Cyprus President Nicos Anastasiades said on Sunday that the state is obliged to be as diligent and wise as possible in crisis management, honouring the 13 servicemen who died in the munitions blast near Limassol ten years ago, that decimated the nearby central power station at Vasiliko and brought the economy to its knees.
Anastasiades and House President Anita Demetriou, as well as the administration’s Cabinet members, were among officials who attended the memorial service at the Evangelos Florakis naval base at Mari, the site where containers full of arms and ammunition were negligently allowed to be stored in the open.
Over the years, the containers, confiscated on their way to the regime in Syria, started leaking and at dawn on July 11, 2011, due to extreme hot weather, caught fire.
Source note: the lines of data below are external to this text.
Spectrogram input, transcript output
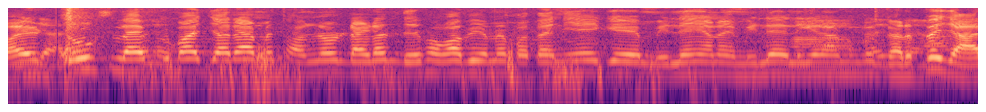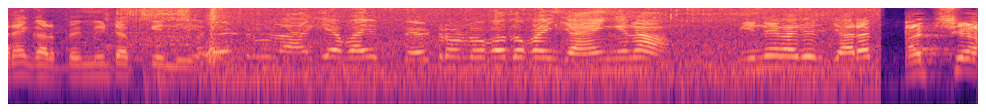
भाई डॉग्स लाइफ के बाद जा रहे हैं हमें थंबनेल टाइटल देखा होगा अभी हमें पता नहीं है कि मिले या नहीं मिले लेकिन हम उनके घर पे जा रहे हैं घर पे मीटअप के लिए। पेट्रोल आ गया भाई पेट्रोल होगा तो कहीं जाएँगे ना। पीने का दिल जा रहा है अच्छा।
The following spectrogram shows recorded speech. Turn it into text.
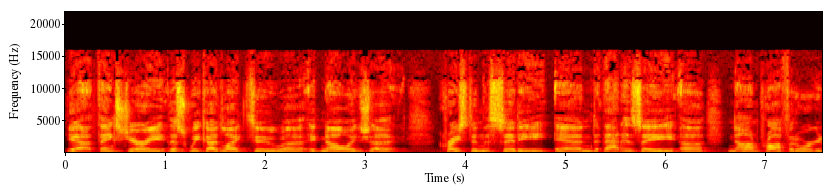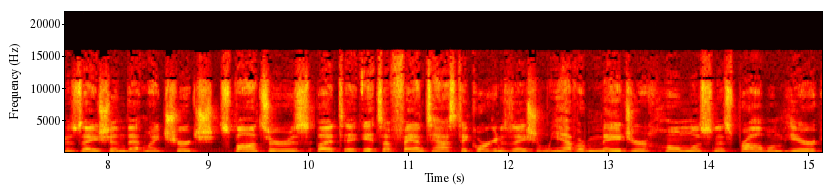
Yeah, thanks, Jerry. This week I'd like to uh, acknowledge uh, Christ in the City, and that is a uh, nonprofit organization that my church sponsors, but it's a fantastic organization. We have a major homelessness problem here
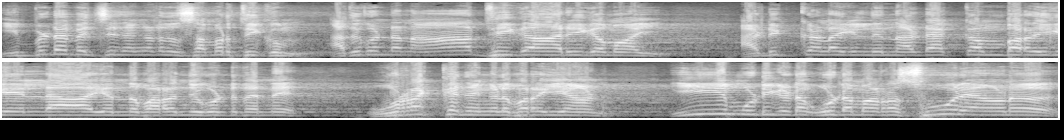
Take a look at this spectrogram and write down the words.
ഇവിടെ വെച്ച് ഞങ്ങളത് സമർത്ഥിക്കും. അതുകൊണ്ടാണ് ആധികാരികമായി അടുക്കളയിൽ നിന്ന് അടക്കം പറയുകയില്ല എന്ന് പറഞ്ഞുകൊണ്ട് തന്നെ ഉറക്ക ഞങ്ങൾ പറയുകയാണ്. ഈ മുടിയുടെ ഉടമ റസൂലാണ്.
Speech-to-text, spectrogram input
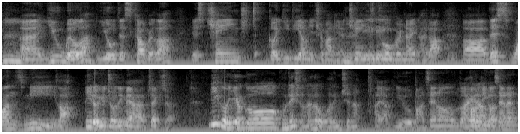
嗯誒 you will 啦，you'll discover 啦，is changed 個 ED 音要出翻嚟啊嗯，changed ED overnight 係啦。啊 this one's me 嗱呢度要做啲咩啊，Jack Sir？呢個有個 condition 喺度喎，點算啊？係啊，要扮聲咯。咁扮邊個聲咧？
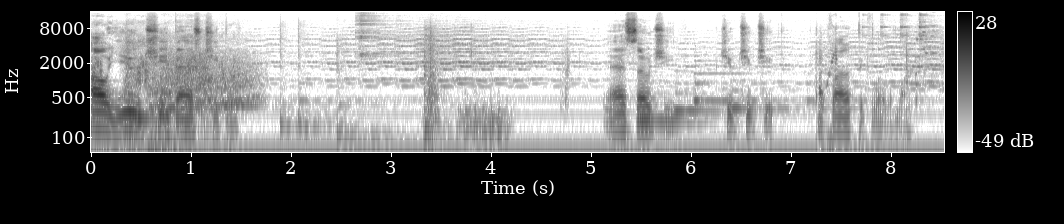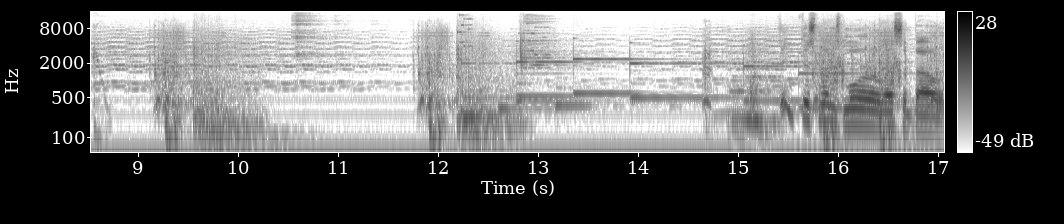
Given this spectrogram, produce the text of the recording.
Oh, you cheap ass cheaper. That's so cheap. Cheap, cheap, cheap. Talk a lot of pick a little more. I think this one's more or less about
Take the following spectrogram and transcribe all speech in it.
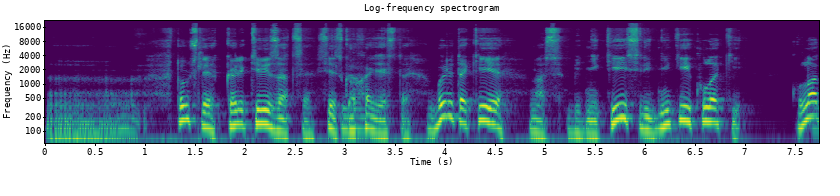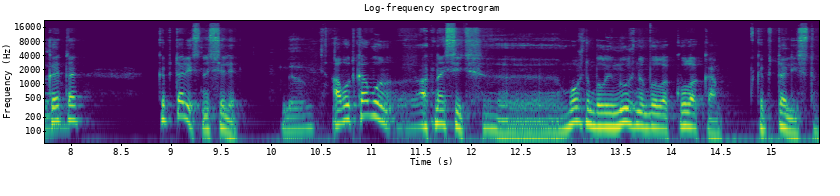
в том числе коллективизация сельского да. хозяйства. Были такие у нас бедняки, середняки и кулаки. Кулак да. – это капиталист на селе. Да. А вот кого относить э, можно было и нужно было к кулакам, капиталистам?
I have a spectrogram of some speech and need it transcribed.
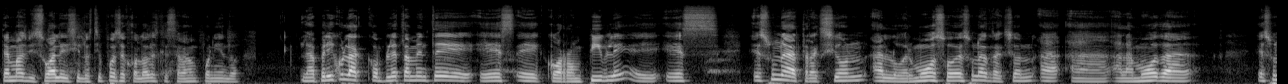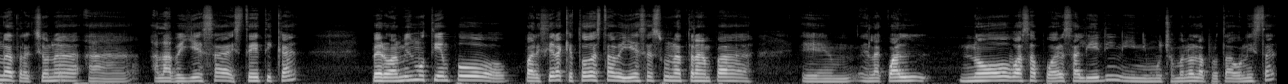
temas visuales y los tipos de colores que se van poniendo. La película completamente es eh, corrompible, es, es una atracción a lo hermoso, es una atracción a, a, la moda, es una atracción a, a, la belleza estética, pero al mismo tiempo pareciera que toda esta belleza es una trampa eh, en la cual no vas a poder salir ni, ni mucho menos la protagonista.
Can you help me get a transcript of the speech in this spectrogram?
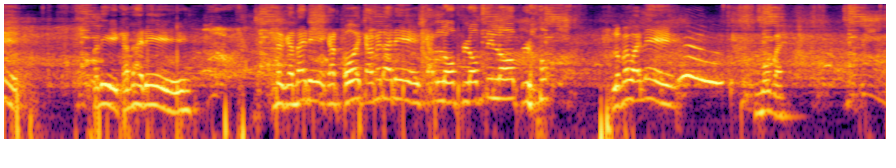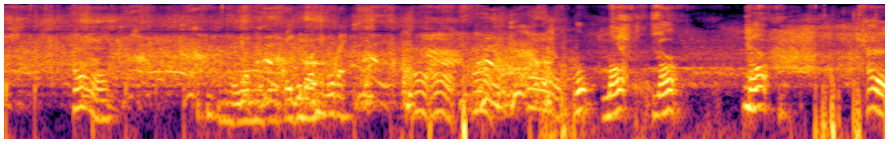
ยมาดิกันได้ดิ เดินกันได้ดิกันโอ้ยกันไม่ได้ดิกันลบลบสิลบลบลบไม่ไหวเลยโบะไปเออโอ้ยโยนตีกูโดนให้โบะไปเออเออเออเออบุ๊บโบโบโบเออ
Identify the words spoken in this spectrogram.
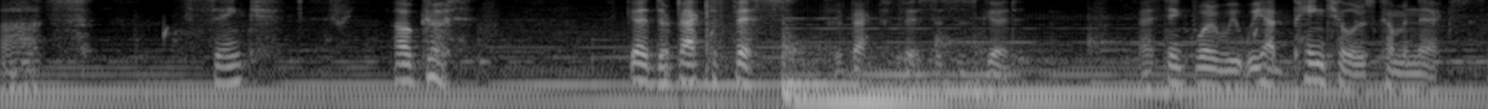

First responders included naval cadets and officers from the base, joined by firemen, trying to put out the blaze. It rapidly got out of control and blew up, creating a large crater and felt in the capital Nicosia, 80km away.
All 13 soldiers and firemen on the scene were killed.
The poor handling of the crisis at the time and the subsequent collapse of the economy contributed to then President Christofias losing the elections in early 2013.
“Honour and glory to the 13 young men who were sacrificed in the line of duty,” said House Speaker Demetriou.
“We have an obligation to never forget this sacrifice and we must never allow such a tragedy to happen again,” she added.
Delivering the eulogy and expressing his utmost respect to the relatives of the 13 who died, President Anastasiades said, “we have an obligation to maintain the readiness of all those who work in similar positions, protecting [the first responders] and ensuring safety measures in the fulfillment of their mission.
“At the same time, their sacrifice makes us responsible to defend the right of every citizen to feel safe, to prosper and to develop in a modern state.
“In this direction, we have a duty to continue through unity and mobilisation of forces the reform and modernisation of state structures.”
Already, the government announced €18 mln in procurement for equipment to be allocated to the fire service and the emergency rescue squad EMAK after a deadly fire last weekend destroyed 55 sq.km. of forest land and took the lives of four Egyptian farmhands who got caught in the blaze.
In 2016, similar fires engulfed the Solea forest, prompting air support from Greece and Israel and other European firefighters. However, recent news reports suggested that a plan for the purchase of a pair of Canadair-Bombardier fire fighting aircraft was cancelled for unknown reasons in 2018.
Guterres must clarify Cyprus position
Speaking to the press after the memorial service, President Anastasiades also called on UN Secretary General Antonio Guterres “to be clearer as regards the issue of Famagusta.”
He said that comments by the UN chief about “equal ingrained rights” by both communities is interpreted by the Turkish Cypriot side as one of “equality in sovereignty”.
Asked what action could be taken on the President Erdogan’s plans to reopen and repopulate the occupied city of Famagusta in view of the Turkish leader’s visit to the occupied territories, the President said that “the National Council will convene on July 14.
“We will discuss the whole situation, how the conditions are changed and of course what is threatened through Erdogan’s statements or the actions of Turkey and concern the settlement or any other steps that change the status quo of Famagusta.”